In 1915, D. W. Griffith astounded audiences with The Birth of a Nation.
Scenes join shots as if ripped from Civil War era photo albums. They begin, generally, with an establishing shot and pass, in turn, to detail shots. We call this way of building scenes "classical cutting."
The film is masterwork laced with monstrosity—the second half valorizes Klu Kux Kan terror. Production stills (above) suggest the look of The Birth of a Nation. Behind these stills, the Edison Quartet of 1905 sings an anthem of the Civil War, Stephen Foster's 1854 "Hard Times Come Again No More." Over a panorama of Calumet, Michigan in 1905, the recording plays again here.
American filmmakers in the teens and Soviet filmmakers in the twenties regarded this movie and Griffith's next, Intolerance (1916), as textbooks of cutting.
Griffith first directed in 1908. In 1909, he churned out 148 Biograph one-reelers, roughly three per week. Movies from Griffith's era have largely vanished. Little studios proliferated. For countless viewers, those movies led to the palace of dreams.
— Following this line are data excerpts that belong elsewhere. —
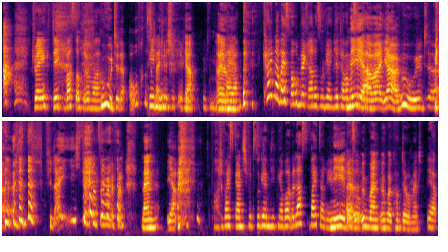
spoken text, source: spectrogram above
Drake, Dick, was auch immer. Gut, auch das Reden wir nicht. Ja. Reden, Ähm, naja. Keiner weiß, warum wir gerade so reagiert haben. Aber Nee, aber ja, gut. Vielleicht irgendwann erfahren. Nein, ja. Boah, du weißt gar nicht, ich würde so gern liegen, aber lass weiterreden. Nee, da, also, irgendwann, irgendwann kommt der Moment. ja.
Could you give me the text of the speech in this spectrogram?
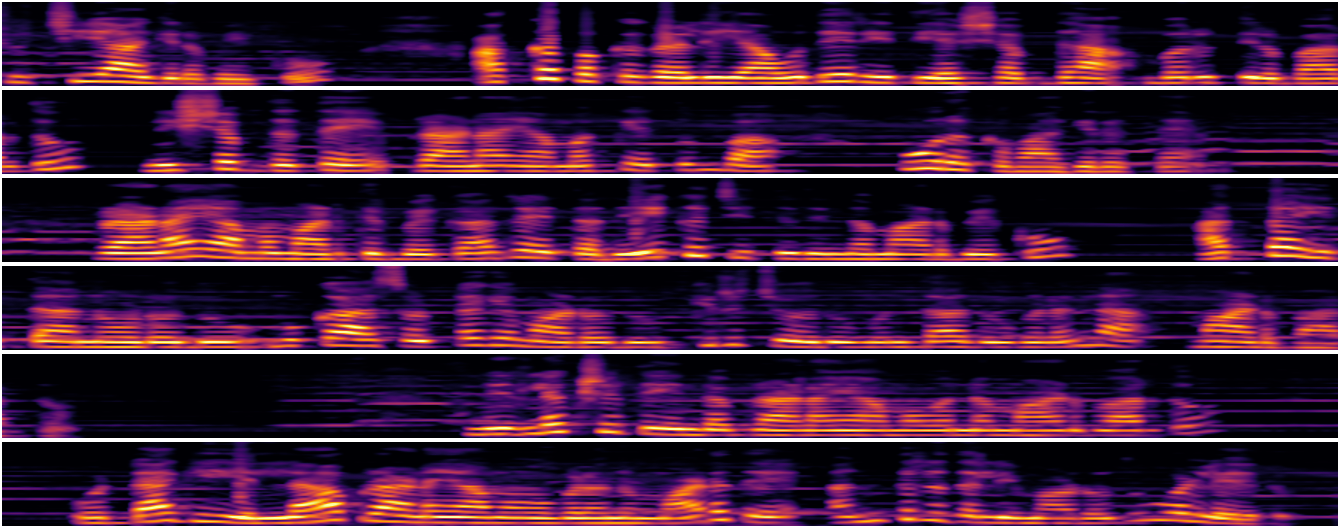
ಶುಚಿಯಾಗಿರಬೇಕು. ಅಕ್ಕಪಕ್ಕಗಳಲ್ಲಿ ಯಾವುದೇ ರೀತಿಯ ಶಬ್ದ ಬರುತ್ತಿರಬಾರ್ದು. ನಿಶ್ಶಬ್ದತೆ ಪ್ರಾಣಾಯಾಮಕ್ಕೆ ತುಂಬ ಪೂರಕವಾಗಿರುತ್ತೆ. ಪ್ರಾಣಾಯಾಮ ಮಾಡ್ತಿರ್ಬೇಕಾದ್ರೆ ತದೇಕ ಚಿತ್ತದಿಂದ ಮಾಡಬೇಕು. ಅತ್ತ ಇತ್ತ ನೋಡೋದು, ಮುಖ ಸೊಟ್ಟಗೆ ಮಾಡೋದು, ಕಿರುಚೋದು ಮುಂತಾದವುಗಳನ್ನು ಮಾಡಬಾರ್ದು. ನಿರ್ಲಕ್ಷ್ಯತೆಯಿಂದ ಪ್ರಾಣಾಯಾಮವನ್ನು ಮಾಡಬಾರ್ದು. ಒಟ್ಟಾಗಿ ಎಲ್ಲ ಪ್ರಾಣಾಯಾಮಗಳನ್ನು ಮಾಡದೆ ಅಂತರದಲ್ಲಿ ಮಾಡೋದು ಒಳ್ಳೆಯದು.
Classical Cutting


Read it. Learn it. Do it.


  Lillian GIsh  
  D.W. Griffith is conferring with his six-foot tall red headed negative cutter, Rose Smith, at a temporary editing table set up in the Loring Opera House projection booth in Riverside, California.  
  It’s January 1, 1915, and their movie continues to defy all attempts to give it a final shape. Having culled 13 of every 14 feet of The Clansman Griffith printed since shooting concluded late October 1914, Griffith and Smith are still feverishly cutting, taping, untaping and recutting the ride-to-the rescue scene between previews.  
  Ulysses Grant and Robert E. Lee postcard  
Birth of a Nation
Birth of a Nation film frame
Cut 17 frames here?


You Did It Then: Help Griffith analyze and then compress the ride-to-the-rescue scene, but not by accelerating the projection speed (Silent era projectionists sometime cranked films faster to lend them an air of frenzy.) First view the Make Film History clip collection of some—but not all—shots Griffith included in his ride-to-the-rescue sequence. Then create your own cut. Griffith’s crosscut sequence finishes nineteen minutes after it begins. Whittle yours down to less than four minutes. Step by step instructions and the files you’ll use are in the button below.

"I would come into the projection booth, and the next day I’d see a lot of the film she’d cut on the floor. Then they’d show the picture at the next regular performance, and maybe cut some more and sometimes put back some that had been cut,” the local projectionist remembered.